I have just read a highly disappointing blog post about encouraging children to learn mathematics in Edutopia.
As an Edutopia fan I have read so much that I have agreed with that it seems rather strange for me to have written the sentence above. But this article promoted validating children’s knowledge and skills by the use of tests. I disagree.
A test proves that a child can take a test. It proves that he or she has mastered a skill of computing some answer to supposedly show what they can do. In the blog post any child who does not reach supposed proficiency has to be re-tested! This is to cement their confidence that they can do the maths and that they have the stepping stone for the next development in learning the subject.
How is the child to see all of this? He or she now has parents who are “math friendly” and ask them to work out the time to their next favourite programme on T.V. or how many ounces of flour they will need to bake the cakes for the birthday party at the weekend.
This is all to promote a positive feel for mathematics in the child. The problem is that it may have the opposite effect. The mathematics is still essentially thrust onto the child as a body of knowledge that they must learn. They will either take to it like the proverbial “fish to water” or they will create a negative view of the subject in their heads…. this is important, I practise it all day at home, I go into class and it is given a huge profile….. I still don’t know how to do fractions!! I wish I could run away!
No, mathematics is everywhere as the author says and the joy and excitement of the subject can happen by exploring wild and wacky ideas that the children can dream up for themselves (how long would it take an ant to get from one side of the classroom to another? How much food will be thrown away (wasted) at dinnertime today? How far is the nearest star from the Earth? What would that be in cm? How would we write it? If we did write it out fully how long would the number stretch for?
This would help make children comfortable with mathematics. The idea of a test at the end of a learning period puts a pressure on the learning that can close it all down in the minds of many children. So what, you may ask, is the alternative?
The alternative is continuous assessment. Can the child apply mathematics in a practical or problem solving situation? (In the U.K. we call it “Using and Applying Mathematics” or Ma1 of the National Curriculum). Can the child explain his or her use of mathematics to the teacher, another child, a parent or a visiting consultant?
At the risk of sounding like a cracked record (and there’s a statement that dates me!) we are educating children for an age where they will need to apply their mathematical skills… they do not need a piece of paper to say they can master the skills to pass a test! When the inevitable problems arise in our world there will be a need to come up with creative solutions to difficult problems. Project Based Learning creates scenarios that allow children to examine the application of mathematics in real life. They find this exciting, they do not feel that they are learning a skill that will be tested as right or wrong.

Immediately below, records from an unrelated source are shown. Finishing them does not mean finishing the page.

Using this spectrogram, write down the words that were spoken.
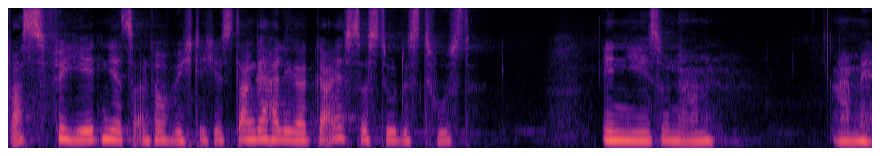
was für jeden jetzt einfach wichtig ist. Danke, Heiliger Geist, dass du das tust. In Jesu Namen. Amen.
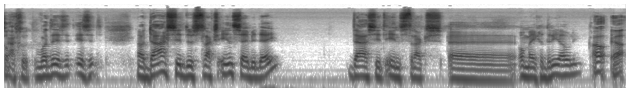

One of my favourite exercises when I was teaching was the “old chestnut” of getting children to design a platform that would support the greatest amount of weight using just one piece of A4 paper. It involved discussion, argument, an application of the knowledge of forces and how they work and a growing awareness of the power of the triangle as the “strongest” shape (which was later reinforced using plastic strips and butterfly clips).
I could have said that this would become a question in a test…”what is the strongest shape and why?” or I could do, what I did and let the children experience and understand the mathematics, the engineering, the science by application and practical enquiry. There may be a time in the future when they will need to use this knowledge to solve a significant problem in their lives!